Proverbs 12:15, The way of a fool is right in his own eyes, but he who heeds counsel is wise.
Proverbs 15:22, Without counsel, plans go awry, but in the multitude of counselors they are established.
- You may think that Paul just blew off what others were saying. But he actually weighed it carefully, those voices helped him to clarify the will of the Lord in his life.
- He already knew that chains and afflictions awaited him. But he was bound to the will of the Lord in his life.
- And when the prophet Agabus came to dramatically reveal what was going to take place in Jerusalem, he did not say “the one who owns this belt is not to go,” rather he said, this is what will happen to the owner of this belt in Jerusalem.
- It is important to surround yourself with people who will give wise counsel from the Word of the Lord to you. Biblical truth, on both tough topics and not so tough topics. And when wise counsel comes, that differs from the conclusion to which you have come, approach it humbly.
- It is also important to bring your wise counsel humbly.
1 Corinthians 13:9, For we know in part, and we prophesy in part.
- Lastly, it is your own personal conviction that agrees with the word of the Lord in your life.
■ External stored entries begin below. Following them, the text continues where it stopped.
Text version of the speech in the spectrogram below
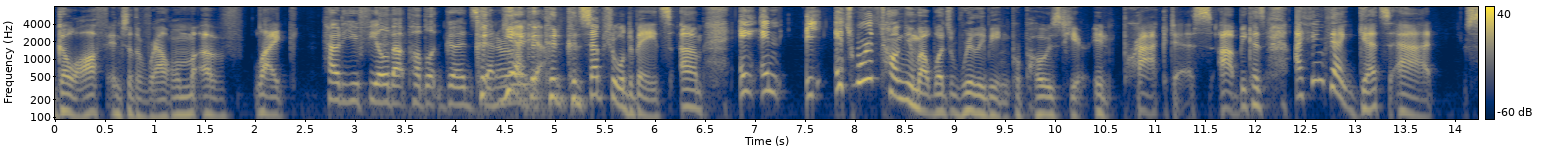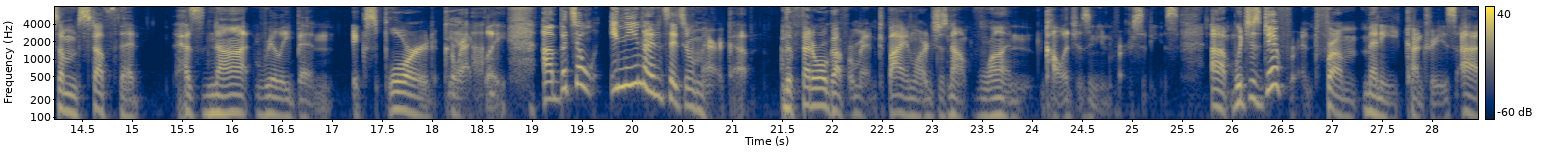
go off into the realm of like How do you feel about public goods generally? yeah, co- co- conceptual debates, um, and, and it- it's worth talking about what's really being proposed here in practice, uh, because I think that gets at some stuff that has not really been explored Yeah. correctly. Um, but so in the United States of America, the federal government, by and large, does not run colleges and universities, uh, which is different from many countries. Uh,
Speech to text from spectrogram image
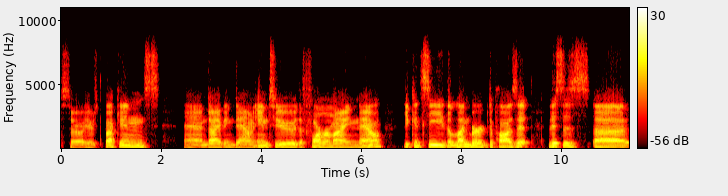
So here's Buchans and diving down into the former mine now. You can see the Lundberg deposit. This is uh,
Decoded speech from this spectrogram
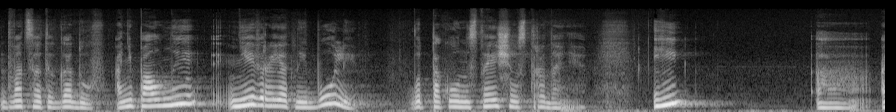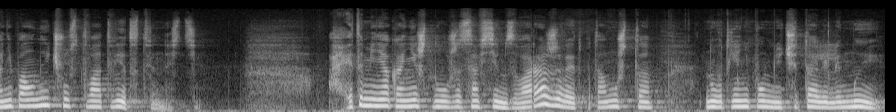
20-х годов, они полны невероятной боли, вот такого настоящего страдания. И а, они полны чувства ответственности. А это меня, конечно, уже совсем завораживает, потому что, ну вот я не помню, читали ли мы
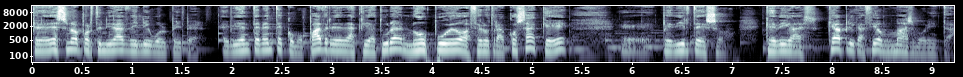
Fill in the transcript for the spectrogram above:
que le des una oportunidad de Daily Wallpaper. Evidentemente, como padre de la criatura, no puedo hacer otra cosa que eh, pedirte eso. Que digas, qué aplicación más bonita.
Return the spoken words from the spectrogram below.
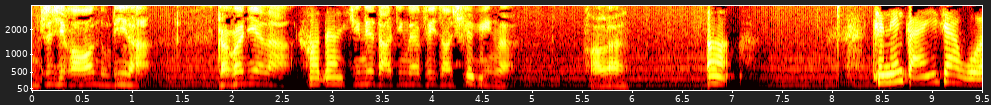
你自己好好努力了，赶快念了。好的，今天打进来非常幸运了。好了，嗯，请您感应一下我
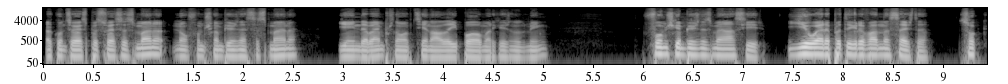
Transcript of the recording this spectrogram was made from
aconteceu essa, passou essa semana, não fomos campeões nessa semana, e ainda bem, porque não apetecia nada ir para o Marquês no domingo. Fomos campeões na semana a seguir, e eu era para ter gravado na sexta. Só que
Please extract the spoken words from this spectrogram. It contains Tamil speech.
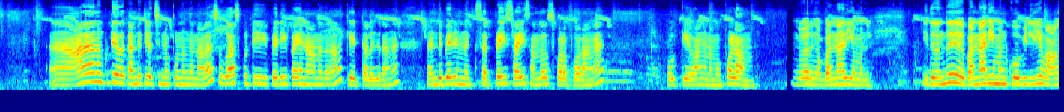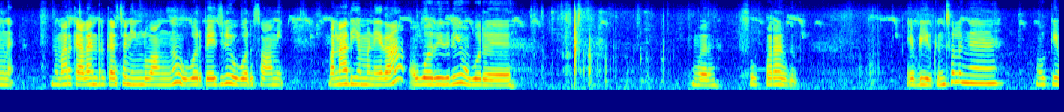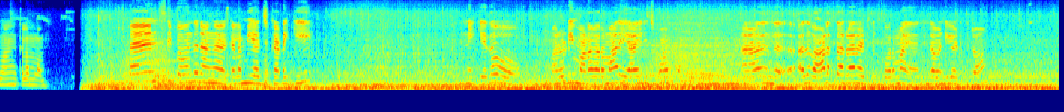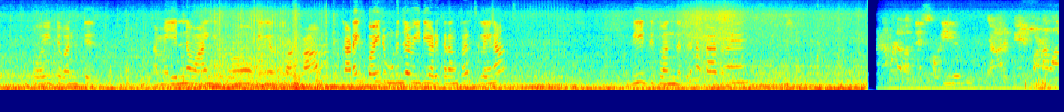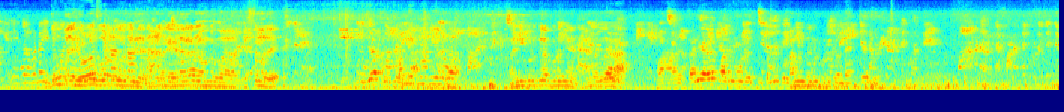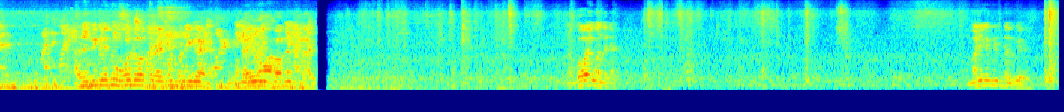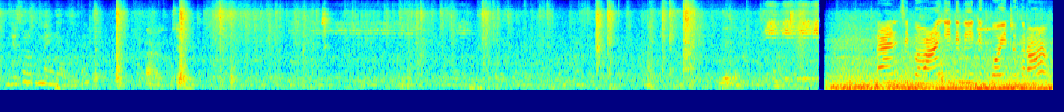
ஆராதனா குட்டி அதை கண்டுக்கல சின்ன பொண்ணுங்கனால. சுகாஸ் குட்டி பெரிய பையன் ஆனதுனால கேட்டு அழுகுறாங்க. ரெண்டு பேரும் எனக்கு சர்ப்ரைஸ் ஆகி சந்தோஷப்பட போகிறாங்க ஓகே வாங்க நம்ம போகலாம் இங்கே வருங்க பண்ணாரி அம்மன் இது வந்து பண்ணாரி அம்மன் கோவில்லையே வாங்கினேன். இந்த மாதிரி கேலண்டர் கிடச்சா நீங்களும் வாங்குங்க. ஒவ்வொரு பேஜ்லேயும் ஒவ்வொரு சாமி. பண்ணாரி அம்மனே தான். ஒவ்வொரு இதுலேயும் ஒவ்வொரு வருங்க சூப்பராக இருக்குது. எப்படி இருக்குன்னு சொல்லுங்கள் ஓகே வாங்க கிளம்பலாம். ஃபேன்ஸ் இப்போ வந்து நாங்கள் கிளம்பியாச்சு கடைக்கு. இன்னைக்கு ஏதோ மறுபடியும் மழை வர மாதிரி ஆயிடுச்சு பார்ப்போம் அதனால் இந்த அது வாழைத்தார் வேறு எடுத்துகிட்டு போகிறோமா இந்த வண்டியும் எடுத்துட்டோம். போயிட்டு வந்துட்டு நம்ம என்ன வாங்கியிருக்கிறோம் அப்படிங்கிறத பார்க்கலாம். கடைக்கு போயிட்டு முடிஞ்சால் வீடியோ எடுக்கிறேங்க ஃப்ரெண்ட்ஸ் இல்லைன்னா வீட்டுக்கு வந்துட்டு நான் காட்டுறேன். இதை விட கொஞ்சம் ரோஸ் கஸ்டமரு பண்ணி கொடுத்தா கொடுங்க. நானும் தனியாகவே பதிமூணு பண்ணி வந்தேன் அது எங்களுக்கும் ஒரு ஒருத்தர் ரெக்கமெண்ட் பண்ணிக்கிறாங்க. போங்க நல்லா நான் கோவை வந்துட்டேன். மணிகண்டன் பேரு சரி ஃப்ரெண்ட்ஸ் இப்போ வாங்கிட்டு வீட்டுக்கு போயிட்டுருக்குறோம்.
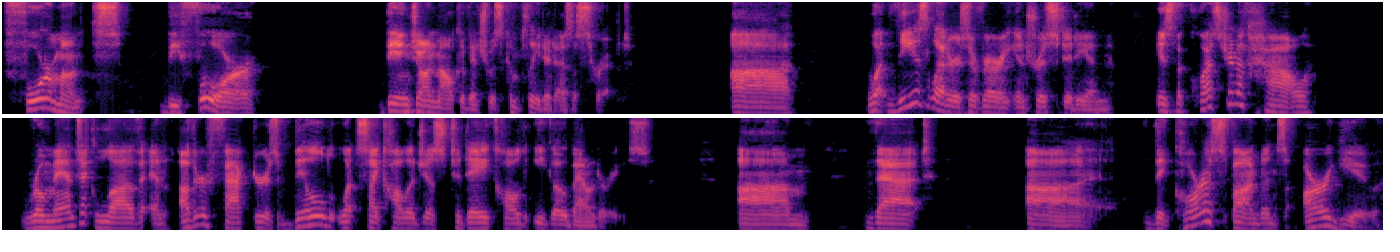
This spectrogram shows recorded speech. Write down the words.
four months before Being John Malkovich was completed as a script. Uh, what these letters are very interested in is the question of how romantic love and other factors build what psychologists today called ego boundaries. Um, that uh, the correspondents argue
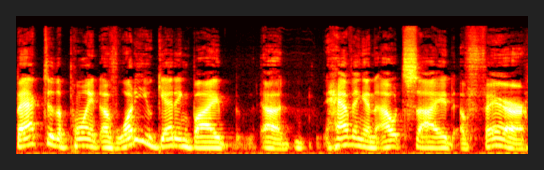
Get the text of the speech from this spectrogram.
back to the point of what are you getting by uh, having an outside affair?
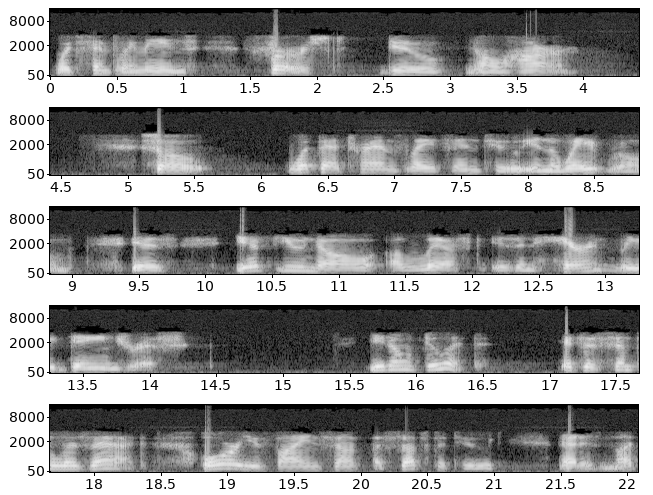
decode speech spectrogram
which simply means first do no harm. So what that translates into in the weight room is if you know a lift is inherently dangerous, you don't do it. It's as simple as that. Or you find some, a substitute that is much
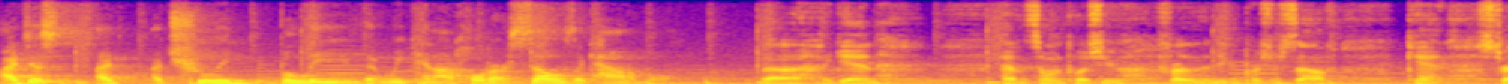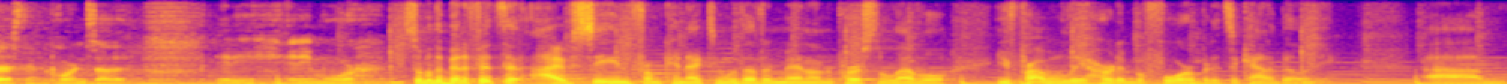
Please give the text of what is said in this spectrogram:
I just, I, I truly believe that we cannot hold ourselves accountable. Uh, again, having someone push you further than you can push yourself, can't stress the importance of it any anymore. Some of the benefits that I've seen from connecting with other men on a personal level, you've probably heard it before, but it's accountability. Um,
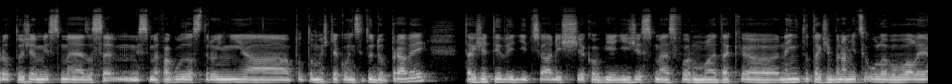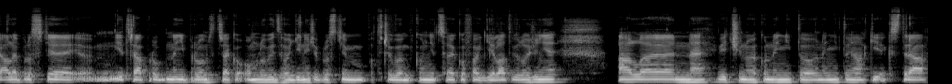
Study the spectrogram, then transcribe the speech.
protože my jsme zase, my jsme fakulta strojní a potom ještě jako institut dopravy, takže ty lidi třeba, když jako vědí, že jsme z formule, tak uh, není to tak, že by nám něco ulevovali, ale prostě eh, je třeba, pro, není problém se třeba jako omluvit z hodiny, že prostě potřebujeme jako něco jako fakt dělat vyloženě, ale ne, většinou jako není to, není to nějaký extra,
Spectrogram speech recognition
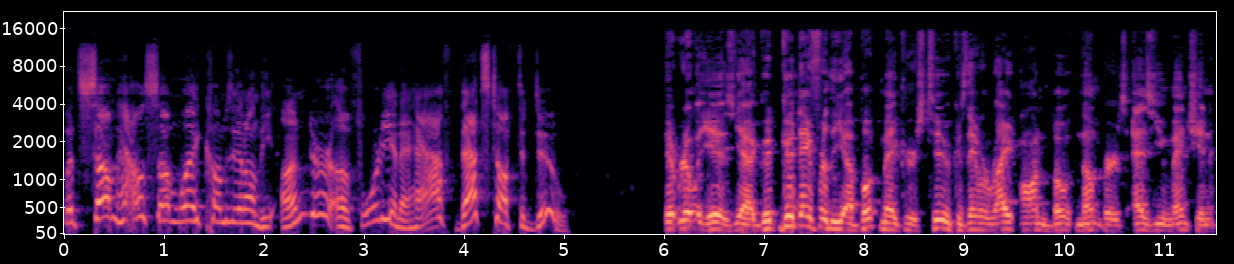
but somehow, some way comes in on the under of 40 and a half. That's tough to do. It really is. Yeah. Good, good day for the uh, bookmakers too, because they were right on both numbers. As you mentioned,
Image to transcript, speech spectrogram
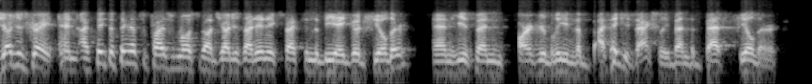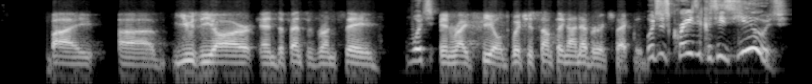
Judge is great, and I think the thing that surprised me most about Judge is I didn't expect him to be a good fielder, and he's been arguably the. I think he's actually been the best fielder by uh, UZR and defensive run saved Which in right field, which is something I never expected. which is crazy because he's huge.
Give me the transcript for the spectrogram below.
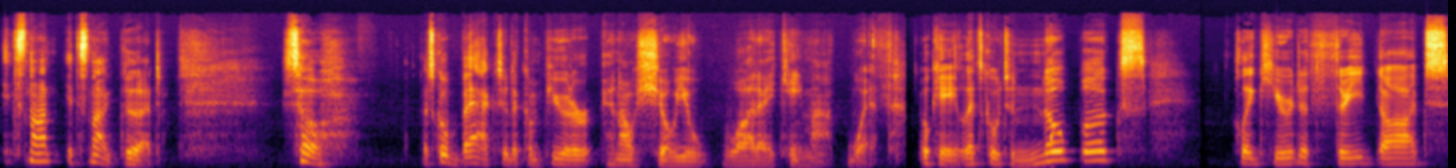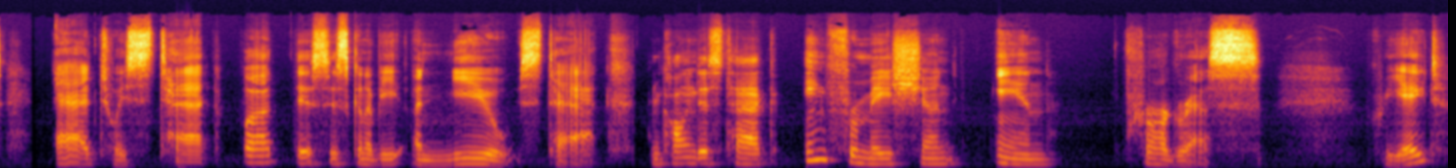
it's not it's not good. So let's go back to the computer and I'll show you what I came up with. Okay, let's go to notebooks. Click here the three dots, add to a stack, but this is going to be a new stack. I'm calling this stack information in progress. Create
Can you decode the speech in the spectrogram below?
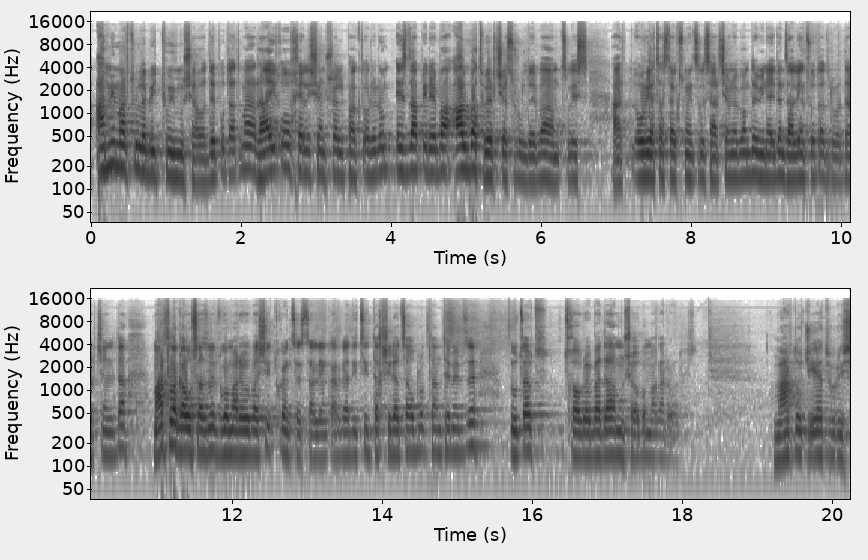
ამ მიმართულებით თუ იმუშავა დეპუტატმა რა იყო ხელისშემშელი ფაქტორი რომ ეს დაპირება ალბათ ვერ შესრულდება ამ წლის 2016 წლის არჩევნებამდე ვინაიდან ძალიან ცოტა დროა დარჩენილი და მართლა გაუსაძლებს მდგომარეობაში თქვენც ეს ძალიან კარგად იცით და ხშირად საუბრობთ ამ თემებზე უწევთ ცხოვრება და მუშაობა მაღაროებას. მარტო ჭიათურის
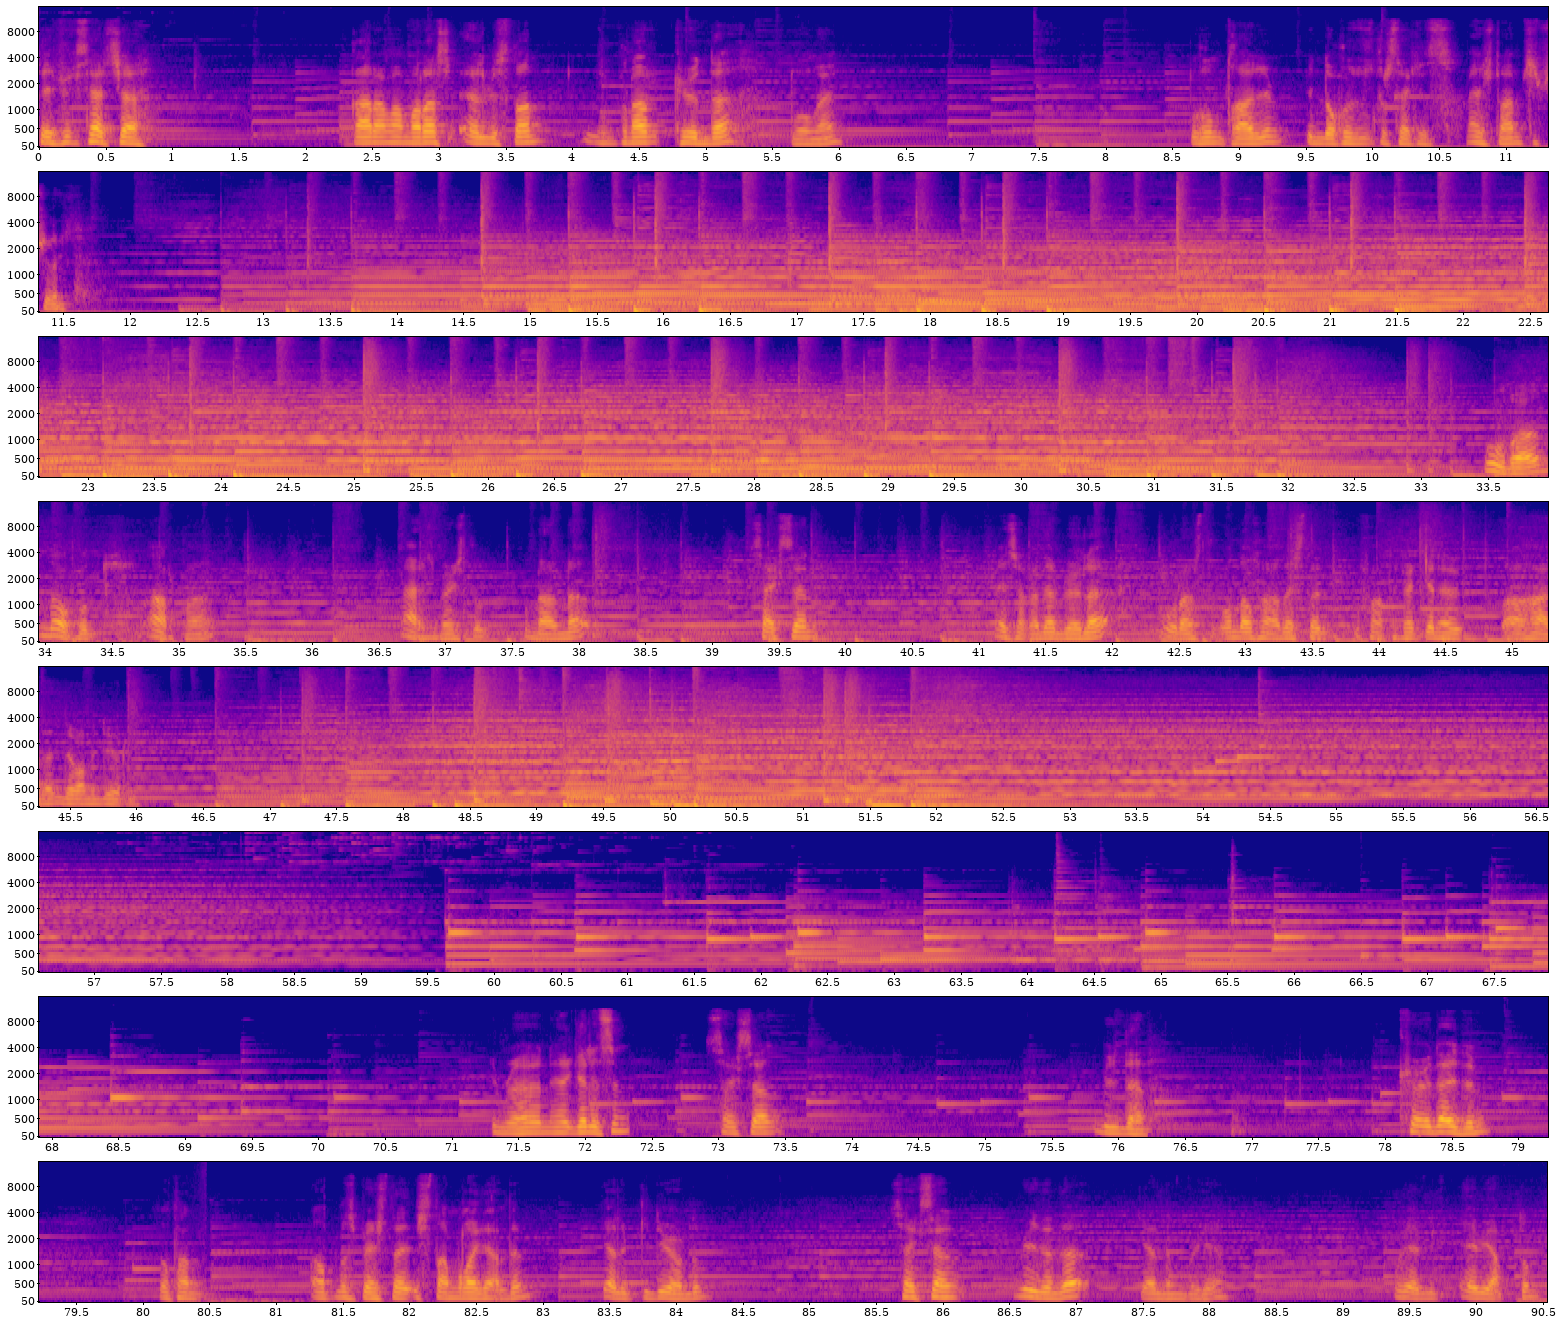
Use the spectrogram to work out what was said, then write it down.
Tevfik Serçe, Kahramanmaraş, Elbistan, Pınar köyünde doğumluyum. Doğum tarihim 1948. Mesleğim çiftçilik. Buğda, nohut, arpa, mercimek işte bunlarla 80 yaşa kadar böyle uğraştık. Ondan sonra da işte ufak tefek gene daha halen devam ediyorum. İmraniye gelirsin 80 birden. Köydeydim. Zaten 65'te İstanbul'a geldim. Gelip gidiyordum. 81'de de geldim buraya. Buraya bir ev yaptım.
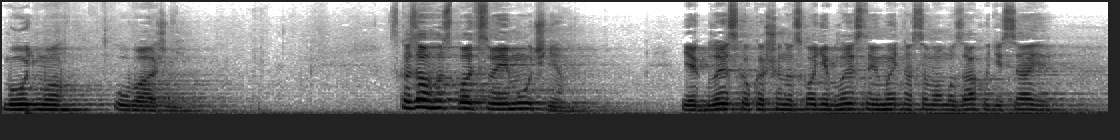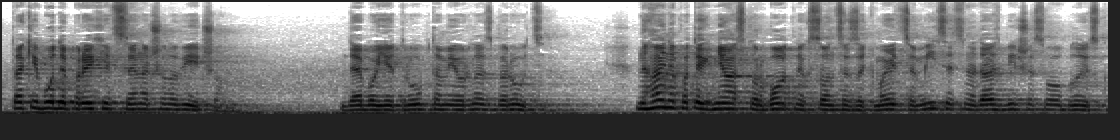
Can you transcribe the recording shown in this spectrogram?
Будьмо уважні. Сказав Господь своїм учням, як блискавка, що на сході блисне і мить на самому заході сяє, так і буде прихід сина чоловічого. Де бо є труп, там і орли зберуться. Негайно по тих днях скорботних сонце затьмиться, місяць не дасть більше свого блиску.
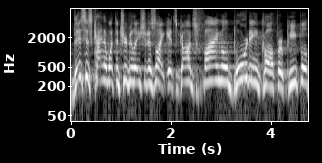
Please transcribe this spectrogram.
This this is kind of what the tribulation is like. It's God's final boarding call for people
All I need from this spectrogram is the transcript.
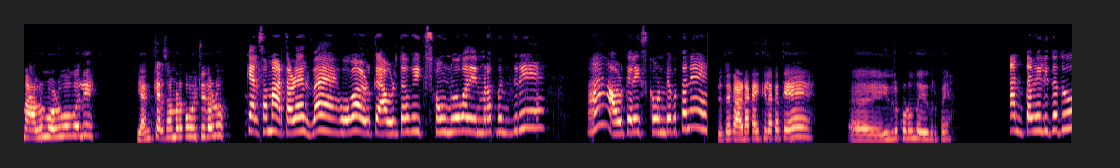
ನಾನು ನೋಡು ಹೋಗಲಿ ಹೆಂಗ್ ಕೆಲಸ ಮಾಡ್ಕೊ ಹೋಗ್ತಿದ್ದಾಳು? ಕೆಲಸ ಮಾಡ್ತಾಳೆ ಅಲ್ವಾ? ಹೋಗ ಅವಳ ಹೋಗ. ಏನ್ ಮಾಡಕ್ ಬಂದಿದ್ರಿ? ಹಾ ಅವಳ ಕೈ ಇಸ್ಕೊಂಡ್ಬೇಕು ತಾನೆ? ಜೊತೆಗೆ ಆಡ ಕಾಯ್ಕಿಲಕತೆ ಇದ್ರ ಕೊಡೊಂದು ಐದು ರೂಪಾಯಿ. ಅಂತ ಹೇಳಿದ್ದು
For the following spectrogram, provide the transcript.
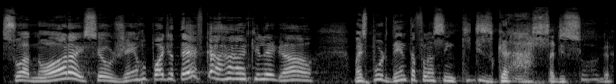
Sua nora e seu genro pode até ficar, ah, que legal. Mas por dentro está falando assim, que desgraça de sogra.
- From Acts 9, we know that at the moment Paul was called, he was going to bear the name of Christ before Gentiles, kings, and the sons of Israel.
- Paul had ministered many years to Gentiles, and now he was headed to the sons of Israel.
Acts 20:24, But I do not consider my life of any account as dear to myself, so that I may finish my course and the ministry which I received from the Lord Jesus, to testify solemnly of the gospel of God’s grace.
- Here again, Paul is convinced, “I am ready not only to be bound, but even to die in Jerusalem for the name of the Lord Jesus.” And since he would not be persuaded, we became quiet, remarking, “The will of the Lord be done!”
Acts 21:15, After these days we got ready and started on our way up to Jerusalem.
- I love the response of those who are with Paul. He chose what he knew was the will of the Lord over their will, and in response, they said, “God’s will be done, we will go with you.”
- They all were now on board with the will of the Lord. Was there difficulty ahead? Yes. Challenges? Yes. Questions, conflicts, consternation? It seems so. But they were all willing go to, because the Lord had said so.
Illus. On board.